Then there’s the no sense of time, direction or spatial awareness aspects. Since numbers don’t make much sense to me, I easily lose track of time and am always late. If you leave me in a large paper bag, I will get lost. Making mental maps, reading maps, finding my way about is another set of tasks my brain misfires on. I walk into immovable objects a lot. Doors, door frames, the occasional wall and more can all bear witness to this. No those bruises are not dodgy, and yes I really did walk into a door. I forget how long my arms are, how wide my shoulders are and prang them constantly.

Numbers are a foreign language to me. I understand the basics but am unable to master the finer complexities of it. I will always sound like a non-native speaker in the land of maths. Permanently confused. You could try to teach me, but there’s no guarantee I will retain anything for any length of time. My uncle taught me how to play chess one evening, then was annoyed at the fact I had forgotten most of it a day later. Even complex sets of rules for a game can cloud my brain into non-compliance.

What my nightmares are made of. Do NOT leave me here.

Being Wired Differently

School was a nightmare for me. People bullied me badly because of my oddly wired brain. Let’s face it if I confounded adults I scared the crap out of other kids. From primary 5 onwards I was bullied incessantly. I had moved to yet another school, my accent was the object of ridicule along with the fact I didn’t live with my parents. My teacher was bullying me, I had no idea who to tell nor who would care. She was a friend of the aunt I lived with. At a private meeting between my aunt, the teacher and I, it was made clear to me, that this teacher was going to make my life hell, so I assumed my aunt had recommended this course of treatment. The teacher would pull me up in front of the class to make fun of me. I earned the nickname “Smart Thick Kid” from her and it stuck.

It was only when I got to high school and noticed a few people with dyslexia, that I joined up the dots for myself. They had diagnosed one of my friends with it. I eventually asked her what it felt like and how it affected her. As she explained her story to me, I realised that there was a similarity with my own issues. “That’s like me, but for maths!” I told my friend, so I started calling it maths dyslexia.

Like an elf at a Stormtrooper party. This pretty much sums up how school was for me.

Feeling Alone

Many years after I had left school, I was finally in a household with my own internet connection. One which I knew no one would give two hoots for my looking up learning difficulties.  Armed with a sense of freedom and a search engine, I looked up the term “dyslexia maths”.  There were pages of information, many detailing similar problems to my own.

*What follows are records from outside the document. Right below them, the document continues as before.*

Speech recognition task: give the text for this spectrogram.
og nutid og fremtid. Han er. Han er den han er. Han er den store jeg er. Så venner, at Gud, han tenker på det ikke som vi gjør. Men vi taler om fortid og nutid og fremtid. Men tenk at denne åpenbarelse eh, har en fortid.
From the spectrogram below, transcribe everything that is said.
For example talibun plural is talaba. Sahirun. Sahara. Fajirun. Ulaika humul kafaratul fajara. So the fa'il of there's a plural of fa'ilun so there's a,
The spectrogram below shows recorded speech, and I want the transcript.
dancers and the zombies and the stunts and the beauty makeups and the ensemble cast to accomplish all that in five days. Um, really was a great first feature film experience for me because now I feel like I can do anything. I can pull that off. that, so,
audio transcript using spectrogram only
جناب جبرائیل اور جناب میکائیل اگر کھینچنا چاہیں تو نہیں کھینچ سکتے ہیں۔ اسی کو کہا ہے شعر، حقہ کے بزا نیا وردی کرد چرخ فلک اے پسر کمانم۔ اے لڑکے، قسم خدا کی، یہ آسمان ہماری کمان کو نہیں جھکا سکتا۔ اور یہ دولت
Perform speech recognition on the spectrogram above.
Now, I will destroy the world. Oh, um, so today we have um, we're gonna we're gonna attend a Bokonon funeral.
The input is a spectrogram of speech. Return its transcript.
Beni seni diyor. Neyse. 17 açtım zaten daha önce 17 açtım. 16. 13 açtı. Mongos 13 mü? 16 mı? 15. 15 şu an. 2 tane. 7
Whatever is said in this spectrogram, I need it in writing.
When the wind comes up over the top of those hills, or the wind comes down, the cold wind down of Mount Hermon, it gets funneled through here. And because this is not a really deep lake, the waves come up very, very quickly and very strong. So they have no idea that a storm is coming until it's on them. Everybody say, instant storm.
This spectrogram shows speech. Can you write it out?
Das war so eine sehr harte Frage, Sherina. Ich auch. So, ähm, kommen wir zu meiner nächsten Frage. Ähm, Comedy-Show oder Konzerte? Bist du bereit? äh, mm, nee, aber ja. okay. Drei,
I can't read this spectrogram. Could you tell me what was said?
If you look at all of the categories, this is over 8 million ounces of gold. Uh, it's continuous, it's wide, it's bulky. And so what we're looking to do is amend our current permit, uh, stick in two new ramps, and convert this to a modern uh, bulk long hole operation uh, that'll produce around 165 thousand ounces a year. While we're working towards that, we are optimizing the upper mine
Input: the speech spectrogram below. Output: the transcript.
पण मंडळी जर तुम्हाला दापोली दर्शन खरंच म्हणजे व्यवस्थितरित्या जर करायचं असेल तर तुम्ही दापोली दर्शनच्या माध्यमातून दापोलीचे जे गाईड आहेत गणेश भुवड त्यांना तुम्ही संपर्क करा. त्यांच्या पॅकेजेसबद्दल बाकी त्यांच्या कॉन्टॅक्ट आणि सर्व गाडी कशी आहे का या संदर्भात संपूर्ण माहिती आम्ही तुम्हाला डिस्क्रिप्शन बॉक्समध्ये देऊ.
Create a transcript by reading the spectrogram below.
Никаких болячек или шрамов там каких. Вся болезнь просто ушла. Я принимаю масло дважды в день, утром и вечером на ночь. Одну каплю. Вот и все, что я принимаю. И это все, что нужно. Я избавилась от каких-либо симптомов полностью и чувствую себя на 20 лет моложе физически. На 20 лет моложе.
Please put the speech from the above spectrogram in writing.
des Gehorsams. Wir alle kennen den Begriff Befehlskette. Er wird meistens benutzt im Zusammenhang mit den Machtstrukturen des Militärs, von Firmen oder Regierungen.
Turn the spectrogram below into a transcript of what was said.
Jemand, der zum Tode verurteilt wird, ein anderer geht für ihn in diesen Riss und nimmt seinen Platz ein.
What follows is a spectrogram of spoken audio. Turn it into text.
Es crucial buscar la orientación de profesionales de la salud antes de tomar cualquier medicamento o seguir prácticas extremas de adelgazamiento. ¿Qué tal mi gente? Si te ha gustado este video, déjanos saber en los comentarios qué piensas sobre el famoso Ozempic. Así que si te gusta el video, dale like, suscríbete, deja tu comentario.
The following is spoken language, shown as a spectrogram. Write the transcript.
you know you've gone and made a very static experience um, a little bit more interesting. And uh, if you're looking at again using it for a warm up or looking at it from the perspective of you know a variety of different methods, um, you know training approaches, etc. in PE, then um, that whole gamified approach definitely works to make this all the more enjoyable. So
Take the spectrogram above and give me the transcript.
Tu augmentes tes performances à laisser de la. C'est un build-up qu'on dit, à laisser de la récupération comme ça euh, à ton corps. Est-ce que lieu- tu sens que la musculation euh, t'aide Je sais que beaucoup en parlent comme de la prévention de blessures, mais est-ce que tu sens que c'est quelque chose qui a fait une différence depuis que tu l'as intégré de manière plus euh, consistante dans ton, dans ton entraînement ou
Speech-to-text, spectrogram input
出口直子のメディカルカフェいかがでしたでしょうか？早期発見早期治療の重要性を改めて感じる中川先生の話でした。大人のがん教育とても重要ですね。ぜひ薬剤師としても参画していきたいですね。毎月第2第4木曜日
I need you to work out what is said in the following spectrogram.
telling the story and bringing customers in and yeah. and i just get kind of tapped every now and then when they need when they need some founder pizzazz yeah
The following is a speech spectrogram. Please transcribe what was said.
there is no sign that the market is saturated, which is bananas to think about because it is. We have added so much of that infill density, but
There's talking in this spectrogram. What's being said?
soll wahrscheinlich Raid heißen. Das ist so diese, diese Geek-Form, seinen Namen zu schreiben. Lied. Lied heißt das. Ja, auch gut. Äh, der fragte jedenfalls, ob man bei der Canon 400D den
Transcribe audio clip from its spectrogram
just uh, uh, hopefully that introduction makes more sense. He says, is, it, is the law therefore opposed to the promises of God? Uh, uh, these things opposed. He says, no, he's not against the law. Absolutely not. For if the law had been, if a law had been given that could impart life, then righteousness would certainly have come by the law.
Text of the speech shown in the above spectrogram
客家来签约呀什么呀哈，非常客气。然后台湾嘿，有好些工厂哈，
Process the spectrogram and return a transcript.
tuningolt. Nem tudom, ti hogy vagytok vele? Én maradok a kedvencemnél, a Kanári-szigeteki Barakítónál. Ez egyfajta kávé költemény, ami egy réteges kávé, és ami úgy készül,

I cried, like a baby when I realised I was not alone. My strange brain wirings were also other people’s problems. All those odd things that I couldn’t do but I didn’t even realise were connected – were. In black and white, I could see my wiring laid out. I no longer felt so alone. The mere knowledge there are others like me, soothed me greatly.

The key to knowledge lay in an internet search.

Leaving School

The bullying I received throughout my entire education did not end when I left school.  Even in a workplace environment, I have been told that I am “smart but thick”. Nonchalantly and to my face, as if this is somehow an acceptable form of conversation.